Of course, being able to blag the Iraqi oil industry for big business was a useful sweetener, it probably looked pretty good to influencial media barons and helped persuade politicians and their lobbyist masters to get behind the program. But, sure, straight larceny wasn't the strategic objective.

But the fact that this part of the world was considered so important to the US? The fact that the US had to have troops there. That it went to war to roll-back Iraq's invasion of Kuwait. That it "cared" enough about the suffering people of Iraq to throw billions of dollars into fighting Saddam. These are all, ultimately, driven by the requirement for preferential access to a reliable, cost effective, supply of oil.
Via Bill Seitz : Enso derived Graphical Keyboards in Mozilla

Tuesday, July 15, 2008

Read, watch, laugh, weep.
Simon Wardley just started Amphilab to merge books with the digital world.

From now on, it's a step out of the mainstream and back into the brave new world of Spimes.

I couldn't be happier.


Very cool.

Monday, July 14, 2008

Why Geeks are doomed in a Suit world. :-(

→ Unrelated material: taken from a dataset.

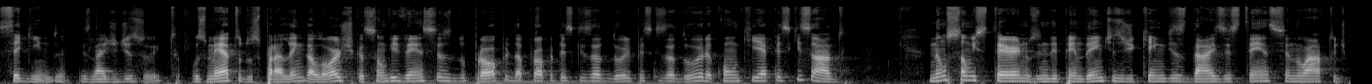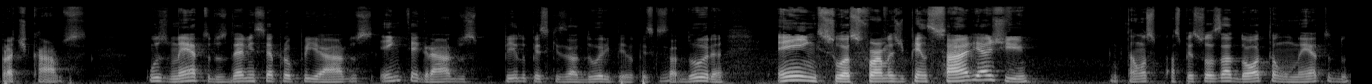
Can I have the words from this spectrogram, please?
Seguindo, slide 18. Os métodos, para além da lógica, são vivências do próprio da própria pesquisador e pesquisadora com o que é pesquisado. Não são externos, independentes de quem lhes dá a existência no ato de praticá-los. Os métodos devem ser apropriados e integrados pelo pesquisador e pela pesquisadora em suas formas de pensar e agir. Então as, as pessoas adotam um método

Joel Spolsky said something interesting in his critique of Java-oriented Computer Science eduction.

Pointers and recursion require a certain ability to reason, to think in abstractions, and, most importantly, to view a problem at several levels of abstraction simultaneously. And thus, the ability to understand pointers and recursion is directly correlated with the ability to be a great programmer

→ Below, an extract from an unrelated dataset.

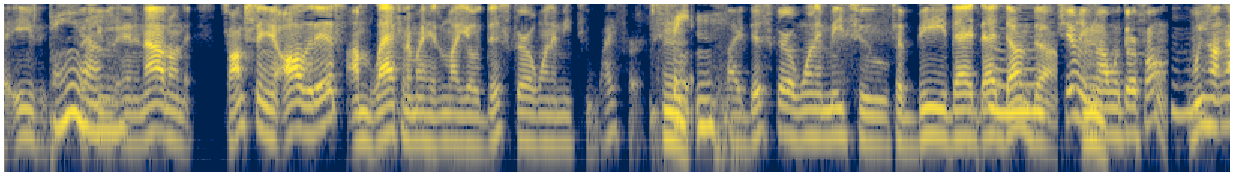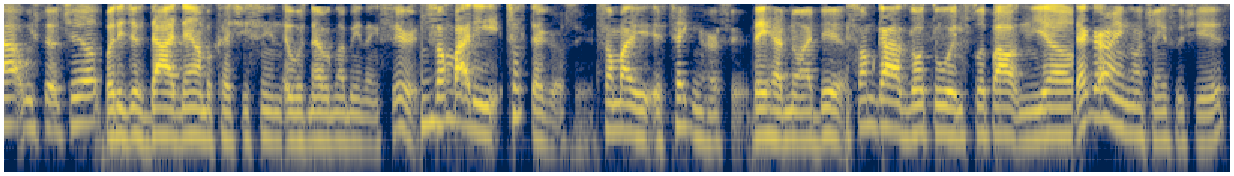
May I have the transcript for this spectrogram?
That easy. So Damn. she was in and out on it. So I'm seeing all of this. I'm laughing in my head. I'm like, yo, this girl wanted me to wife her. Hmm. Satan. Like this girl wanted me to to be that that mm-hmm. dumb dumb. She don't even hmm. know I went through her phone. Mm-hmm. We hung out, we still chilled, but it just died down because she seen it was never gonna be anything serious. Mm-hmm. Somebody took that girl serious. Somebody is taking her serious. They have no idea. Some guys go through it and flip out and yell. That girl ain't gonna change who she is.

This is so true. Great geeks understand the importance of the mental ducking and diving and wheeling and loop-the-looping up and down the layers of abstraction. The Geek's job is to see at all levels so that the requirements of one level can be solved by implementations further down.

But now consider the perenial Suit complaint of the Geek : that he starts getting bogged down in unnecessary technical details when he should just be giving a high-level progress report or talking to the customer about her problems.

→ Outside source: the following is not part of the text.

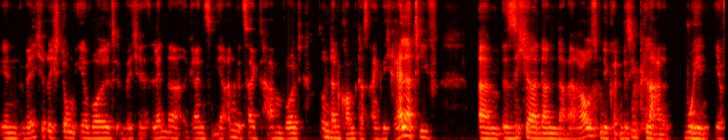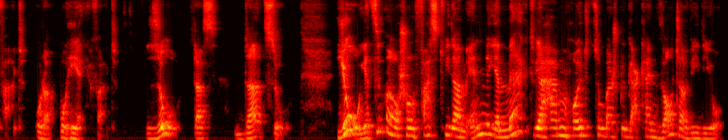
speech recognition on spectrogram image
in welche Richtung ihr wollt, welche Ländergrenzen ihr angezeigt haben wollt und dann kommt das eigentlich relativ ähm, sicher dann dabei raus und ihr könnt ein bisschen planen wohin ihr fahrt oder woher ihr fahrt. So, das dazu. Jo, jetzt sind wir auch schon fast wieder am Ende. Ihr merkt, wir haben heute zum Beispiel gar kein Wörtervideo.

He doesn't "understand business" the Suit thinks.

How tragically, irritatingly wrong. The Geek's job is to make the abstraction levels fit together. Of course the only way to achieve this is with an understanding of both the higher and the lower levels : simultaneously. And the easy shifting from one to another.

But Suits love to keep the levels separate. Their whole reason for existence, their positions depend on the notion that the levels are distinct. The rigid company hierarchy is the reification of non-traversable levels of abstraction.

It is obvious to them that "business" can be understood through the abstraction of accounting. And that the senior managers make visionary plans which require highly abstract inferences about strategic relations but don't require understanding the gritty details of technology.

To the Suit, Geek thinking, that swoops between the layers of abstraction, that claims the right to think of the problem from any perspective, is anathema.

Sunday, July 13, 2008

Jason Calacanis retires from blogging.

This might all be tedious "A-lister" posturing, except, one of the symptoms we should be seeing in a shift from capitalism to netocracy is the increasing recognition of, and valorization of, the private and the exclusive.

Over time "mass", including the ability to reach many people, will give way to "fine tuning" (connection with the right people at the right time.) Even if the mails are reblogged, there's still a delay. The faster the world gets, the more significant that slight advantage gets.

Calacanis is clever and experimental. This may be a trivial move, or a regression to an earlier mode. Or may be genuine netocratic imploitation. ("Investment" in the next economy.)
Punk-loving robots :-)

Adaptive Resonance Theory
eh? Actually sound pretty clever.